The problems that modern Muslims face are relevantly similar to those confronted by Christians and all people of faith. We see widespread alienation, a loss of meaning in human life, and a widespread breakdown of religious and traditional mores in the wake of an aggressive secular culture. But even as we admire, for example, Muslim parents who successfully persuade their children to resist the demands of a secular culture, we should note the extent to which Muslim cultures sanction the use of fear and even torture to ensure that citizens continue to profess the faith and comply with detailed codes of behavior.
Such methods can sometimes be effective, especially in the short term. But maintaining a religious regime through fear and threat of violence is obviously incompatible with human dignity. And, given the magnitude of the secular threat, it seems likely that the tactics required to force citizens into compliance with Islamic law will over time become even more horrifying. These trends are arguably already emerging, as depraved organizations like al-Qaeda are eclipsed by even-more-barbaric organizations like ISIS.
Certainly, Christians should be intensely concerned about the extent to which their own children are informed by traditional beliefs, especially those to do with sexual mores. We should be eager to continue the work (already well underway in Catholic social teaching and related movements) to articulate cogent, ethical responses to the moral and spiritual problems of contemporary culture. And again, we might at times find it appropriate and expedient to join with Muslim neighbors and friends in pursuit of specific social or political objectives. As American Catholics, we should respect the integrity and religious freedom of all our fellow citizens, including Muslims.

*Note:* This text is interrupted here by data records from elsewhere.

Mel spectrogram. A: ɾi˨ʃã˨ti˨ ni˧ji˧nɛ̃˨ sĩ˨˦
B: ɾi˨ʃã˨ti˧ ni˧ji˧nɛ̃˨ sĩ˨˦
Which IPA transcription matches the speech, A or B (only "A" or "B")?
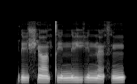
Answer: A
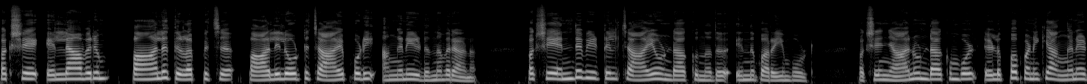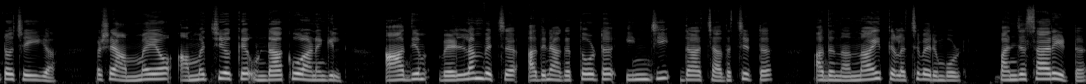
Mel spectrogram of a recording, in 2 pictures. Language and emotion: Malayalam, neutral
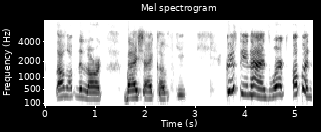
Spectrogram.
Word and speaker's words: Tchaikovsky: I can't pronounce that. That's Russian, something like that. But something, Tisakovi, Tishakovsky, Tchaikovsky.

We should not, however, expect the Islamic world to take the lead in answering the threat of secularism. For that, we must dig deeper into the manifold resources of our own tradition, hoping to recover a virtue-rich culture that celebrates human dignity and freedom, promoting the thriving not only of Christians, but of all human beings.

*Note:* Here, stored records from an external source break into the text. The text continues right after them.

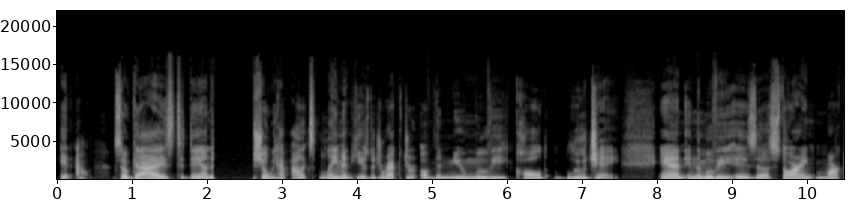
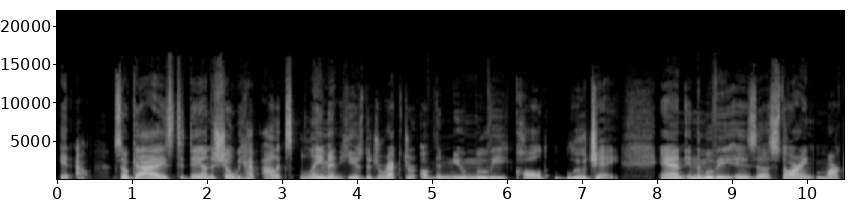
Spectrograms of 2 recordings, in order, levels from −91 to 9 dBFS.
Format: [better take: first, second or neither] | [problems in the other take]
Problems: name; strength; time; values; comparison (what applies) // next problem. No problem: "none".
second | audio freezing; at 2 s for 0.5 s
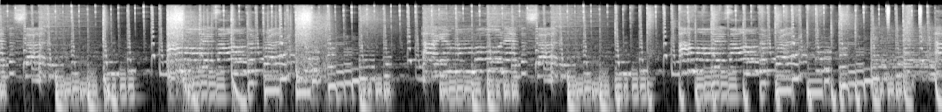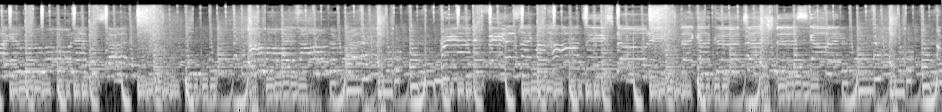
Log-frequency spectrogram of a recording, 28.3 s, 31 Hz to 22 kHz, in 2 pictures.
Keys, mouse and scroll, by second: 12.3 click, 12.9-13.7 drag, 15.5 Print, 15.8 Print, 16.1 Print, 16.2-28.2 drag.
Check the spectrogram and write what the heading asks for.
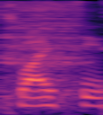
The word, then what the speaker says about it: Saweetie: with Saweetie, and then that's how you say that name. Sweetie, yeah. I'd never know how to say it. Sweetie, so it's Sweetie.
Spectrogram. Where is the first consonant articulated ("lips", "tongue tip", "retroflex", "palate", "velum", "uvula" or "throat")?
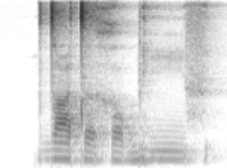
tongue tip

Rachel Lu teaches philosophy at the University of St. Thomas and writes for Crisis Magazine and The Federalist. Follow her on Twitter at @rclu.